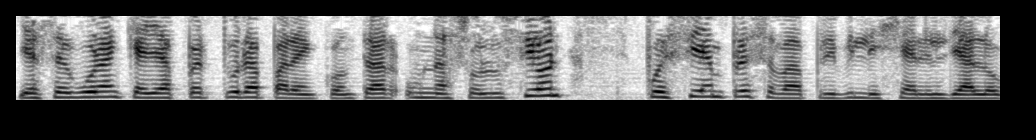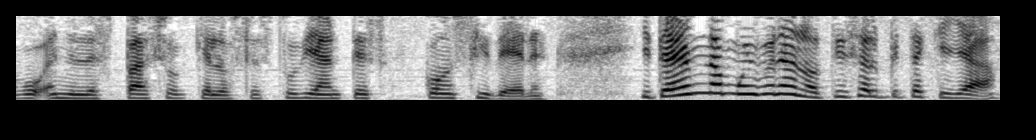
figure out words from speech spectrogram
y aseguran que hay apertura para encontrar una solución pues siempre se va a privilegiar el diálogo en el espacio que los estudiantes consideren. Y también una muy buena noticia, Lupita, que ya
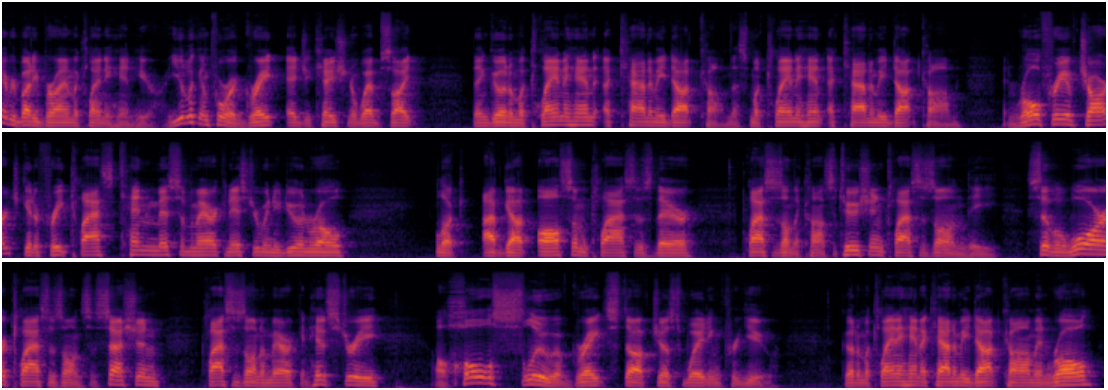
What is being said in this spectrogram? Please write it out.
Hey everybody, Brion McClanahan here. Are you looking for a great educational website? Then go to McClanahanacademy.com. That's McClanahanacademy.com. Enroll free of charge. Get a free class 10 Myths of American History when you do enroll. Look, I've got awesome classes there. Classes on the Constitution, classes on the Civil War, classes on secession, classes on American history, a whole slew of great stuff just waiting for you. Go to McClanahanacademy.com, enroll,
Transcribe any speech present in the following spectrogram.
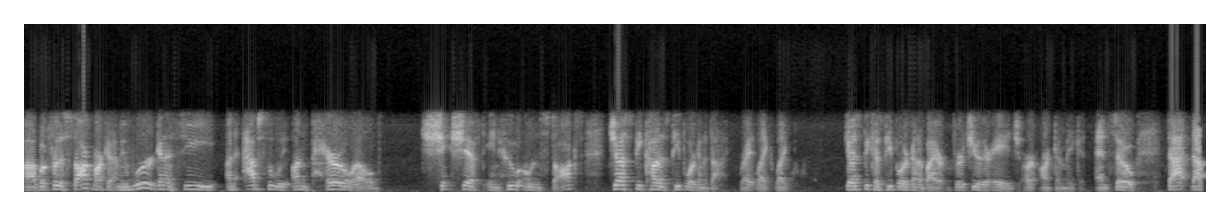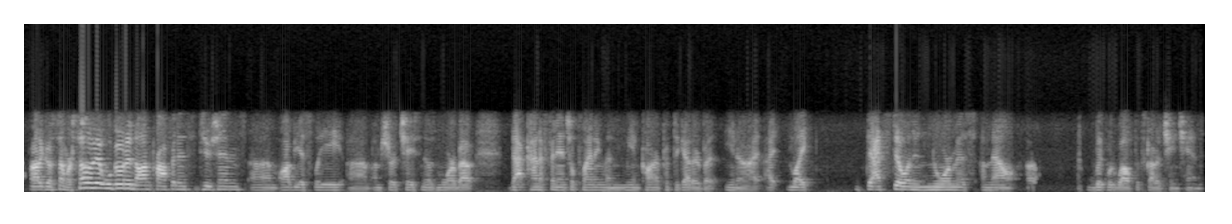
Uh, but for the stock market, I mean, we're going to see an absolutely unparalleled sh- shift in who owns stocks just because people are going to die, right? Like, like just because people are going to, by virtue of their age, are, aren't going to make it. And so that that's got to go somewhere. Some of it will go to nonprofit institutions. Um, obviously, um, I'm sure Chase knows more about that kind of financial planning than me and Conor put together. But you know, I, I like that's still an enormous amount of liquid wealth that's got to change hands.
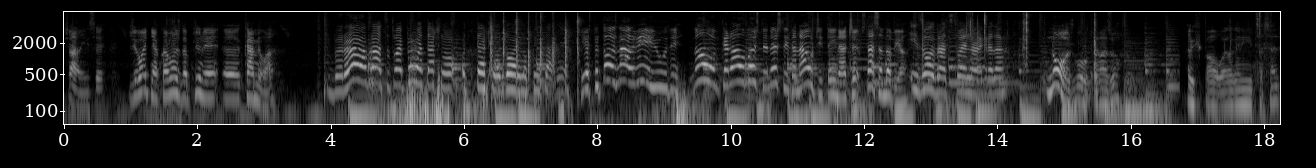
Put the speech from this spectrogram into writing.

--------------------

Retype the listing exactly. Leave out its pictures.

:: ANSWER TO THE PROBLEM ::
figure out words from speech spectrogram
y aseguran que hay apertura para encontrar una solución pues siempre se va a privilegiar el diálogo en el espacio que los estudiantes consideren. Y también una muy buena noticia, Lupita, que ya
What is being said in this spectrogram? Please write it out.
Hey everybody, Brion McClanahan here. Are you looking for a great educational website? Then go to McClanahanacademy.com. That's McClanahanacademy.com. Enroll free of charge. Get a free class 10 Myths of American History when you do enroll. Look, I've got awesome classes there. Classes on the Constitution, classes on the Civil War, classes on secession, classes on American history, a whole slew of great stuff just waiting for you. Go to McClanahanacademy.com, enroll,
Transcribe any speech present in the following spectrogram.
Uh, but for the stock market, I mean, we're going to see an absolutely unparalleled sh- shift in who owns stocks just because people are going to die, right? Like, like just because people are going to, by virtue of their age, are, aren't going to make it. And so that that's got to go somewhere. Some of it will go to nonprofit institutions. Um, obviously, um, I'm sure Chase knows more about that kind of financial planning than me and Conor put together. But you know, I, I like that's still an enormous amount of liquid wealth that's got to change hands.
Put the speech from this spectrogram into writing.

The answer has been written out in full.